“Whether the President of the Senate of the Federal Republic of Nigeria can be said to have vacated his office by virtue of section 50(2)(a) of the Constitution of the Federal Republic of Nigeria, 1999 (as amended) when he has not been removed from office by the votes of not less than progressivess maiority of the members of the Senate?
“Whether in view of Section 50(2)(c) of the Constitution and the fact that the members of the Senate of the Federal Republic of Nigeria are 109 in number, any number less than 72 out of the 109 members of the Senate can validly sit and remove the President of the Senate of the Federal Republic of Nigeria whether by impeachment or whatever name so called?”.
Upon determination of the questions, the plaintiffs prayed the court to declare that Saraki cannot be compelled to vacate his office on the ground that he is not a member of the Political Party with majority of Senators in the Senate.
They further applied for, “A declaration that the President of the Senate of the Federal Republic of Nigeria cannot be said to have vacated his office by virtue of Section 50(2)(a) of the Constitution when he has not ceased to be a member of the Senate.
“A declaration that in view of Section 50(2)(c) and the fact that the members of the Senate of the Federal Republic of Nigeria are 109 in number, any number less than 72 out of the 109 members of the Senate cannot validly sit and remove the President of the Senate of the Federal Republic of Nigeria whether by impeachment or whatever name so called”.
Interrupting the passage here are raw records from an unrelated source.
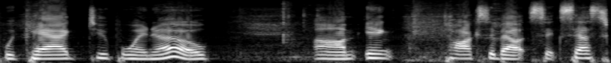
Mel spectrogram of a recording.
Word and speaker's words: WCAG: content accessibility guidelines and that's pronounced wicag 2.0 it talks about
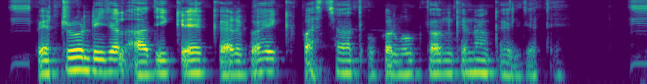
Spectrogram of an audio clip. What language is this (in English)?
Maithili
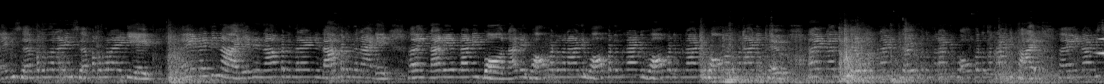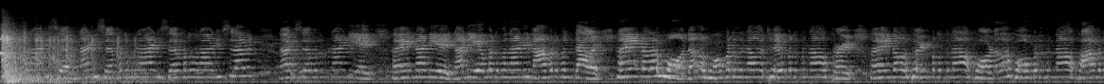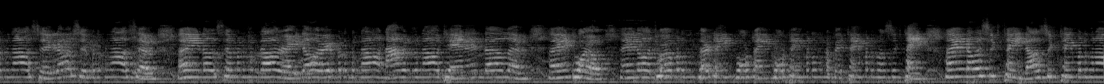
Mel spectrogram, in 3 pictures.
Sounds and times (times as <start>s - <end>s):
Speech: 0.0s - 33.1s.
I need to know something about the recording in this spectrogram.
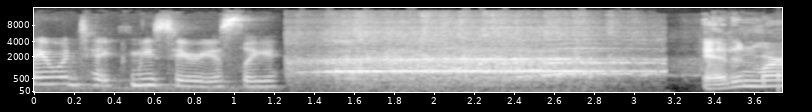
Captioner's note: guests cheering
As well as “An order of this Honourable Court restraining the 9th, 10th and 11th Defendants, either by themselves, agents, servants, privies by whatsoever name so called from enforcing any act of the 1st, 3rd to 8th Defendants purporting to have removed the 2nd Defendant from office without such act being in compliance ‘with the provisions of Sections 50(2) of the Constitution of the Federal Republic of Nigeria, 1999 (as amended)”.